Confidentiality and record-keeping in occupational health

Occupational health practitioners must make themselves aware of specific legislation that covers employee rights when dealing with patient data. Jonathan Exten-Wright explains.

Occupational health advisers are required to keep a range of records in order to:




  • provide a baseline for the health status of staff and identify those with special health needs;
  • provide an effective workplace health surveillance system;
  • identify patterns of ill health and work areas with specific risk;
  • help management in its responsibility for the notification of accidents and ill health, as well as for medical examinations required by law;
  • report on staff health problems; and
  • monitor the use and effectiveness of the occupational health service.

The role of the occupational health service and the nature of the information held mean that there are extensive legal obligations surrounding the collection, use, disclosure and retention of records.

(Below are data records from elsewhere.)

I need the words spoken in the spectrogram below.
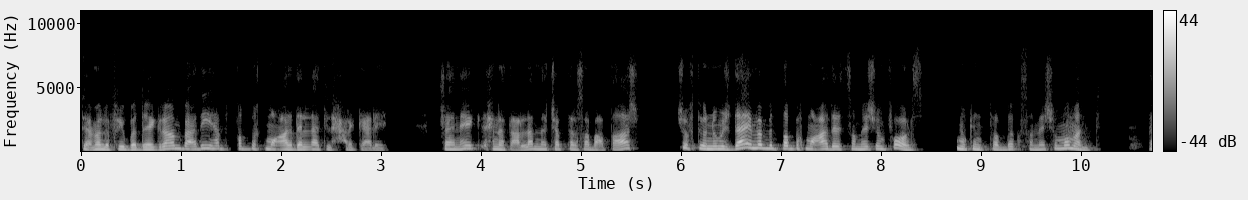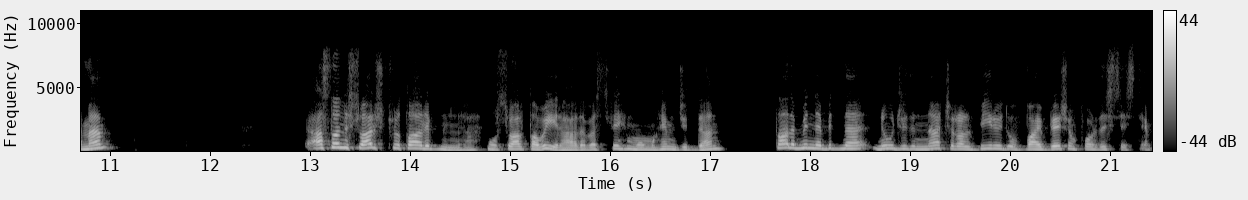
تعمل له free body diagram بعديها بتطبق معادلات الحركة عليه. عشان هيك إحنا تعلمنا chapter 17 شفتوا إنه مش دائما بنطبق معادلة summation force ممكن نطبق summation moment تمام؟ أصلا السؤال شو طالب منا هو سؤال طويل هذا بس فهمه مهم جدا. طالب منا بدنا نوجد ال natural period of vibration for this system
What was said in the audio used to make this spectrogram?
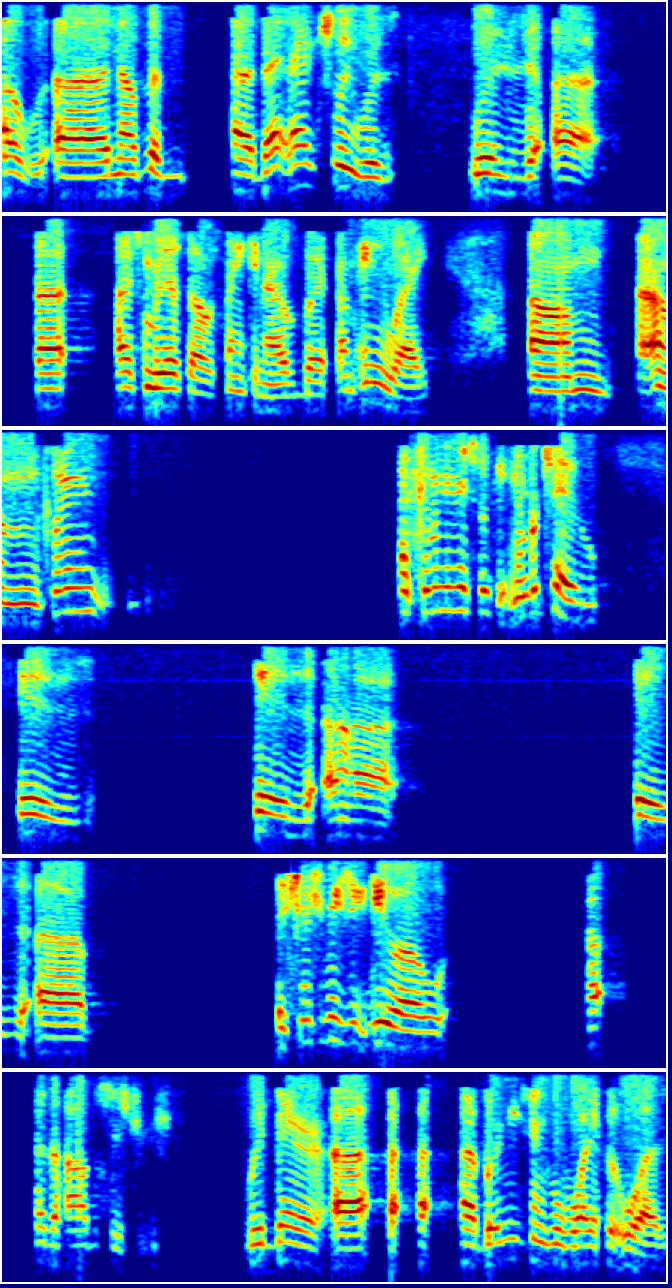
Oh, uh, now the uh, that actually was was uh, uh, somebody else I was thinking of, but um, anyway, um, um, coming uh, coming in this week at number two is is uh is uh a country music duo, uh, uh, the Hobbs sisters, with their uh, uh, uh, brand new single "What If It Was."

There are two main components to occupational health records: transferable information and the confidential clinical record. Transferable information will generally be accessible to the employee, management, enforcing authorities (such as the Health and Safety Executive) and safety representatives. It will include basic information relating to employment, any history of reported exposure to hazards and other relevant information – particularly that relating to types and dates of immunisation, diagnostic tests and accidents at work, and environmental monitoring data.

The confidential clinical record is personal to the employee and keeps information about the health of a member of staff during employment, including:




  • an occupational health questionnaire completed by the employee concerned;
  • any subsequent clinical information;
  • details of any biological monitoring or clinical examinations; and
  • relevant correspondence and details of any health surveillance carried out, or personal monitoring stemming from environmental factors.

The clinical record will be “sensitive personal data” for the purposes of the Data Protection Act 1998 (DPA) and as such cannot be processed without the consent of the employee.

No confidential information from the clinical record should be passed to any other person outside the occupational health services without the written consent of the employee concerned, unless the disclosure is a requirement:




  • imposed by a judge or court of law;
  • to satisfy specific legislative requirements; or
  • due to someone exercising statutory powers that enable him or her to receive such information.

Occupational health records should be stored in a secure system and the confidential information should only be accessible by staff within the occupational health department.

An employee can make a data subject access request (DSAR) in order to obtain personal data held about them by their employer under s.7 of the DPA, which can include data relating to their health or medical records. However, an employer will not be required to disclose such data in response to a DSAR if disclosure would be likely to cause serious harm to the physical or mental health of the employee or any other person.

Retention of records

Occupational health records may be crucial in legal proceedings, which can take place years after the employee has left the company. Health and safety legislation emphasises the importance of retaining OH records for as long as possible, with the transferable information being kept for a minimum of 40 years after the date of the last entry, or longer if required by law. There are, for example, specific requirements under the Control of Asbestos at Work Regulations 1987 and the Control of Substances Hazardous to Health Regulations 1988.

Access to Medical Reports Act

An employer may wish to obtain a medical report in respect of an employee or prospective employee for a variety of purposes, including a general pre-employment check, as a prerequisite to membership of any benefit schemes, in the context of absence management, or to help determine if there are any reasonable adjustments that might help a disabled employee to do their job or avoid workplace disadvantages.

If OH needs to get a report from an employee’s GP or specialist, it is necessary to get the consent of the employee. The Access to Medical Reports Act 1988 (AMRA) provides individuals in some circumstances with a right to see a copy of a medical report produced in connection with employment or insurance purposes, as well as a right to prevent its disclosure to the employer or insurer.

AMRA sets out procedural safeguards to protect the employee:




  • The employer must give the employee a statement of their rights.
  • The employee must provide written consent to the examination and preparation of the report.
  • The employee must have the opportunity to see the report before the employer.
  • The employee may request changes to the report but may not insist on them.
  • The employee may refuse to allow the report to be disclosed to the employer.

Employers should ensure that any request for a medical report is focused and limited to that directly relevant to the particular purposes for which it is obtained. Overly intrusive questioning or requests for irrelevant information run the risk of breaching the employee’s right to privacy or the DPA or being discriminatory under the Equality Act 2010.

Jonathan Exten-Wright is a partner in the employment, pensions and benefits team at DLA Piper

Comments are closed.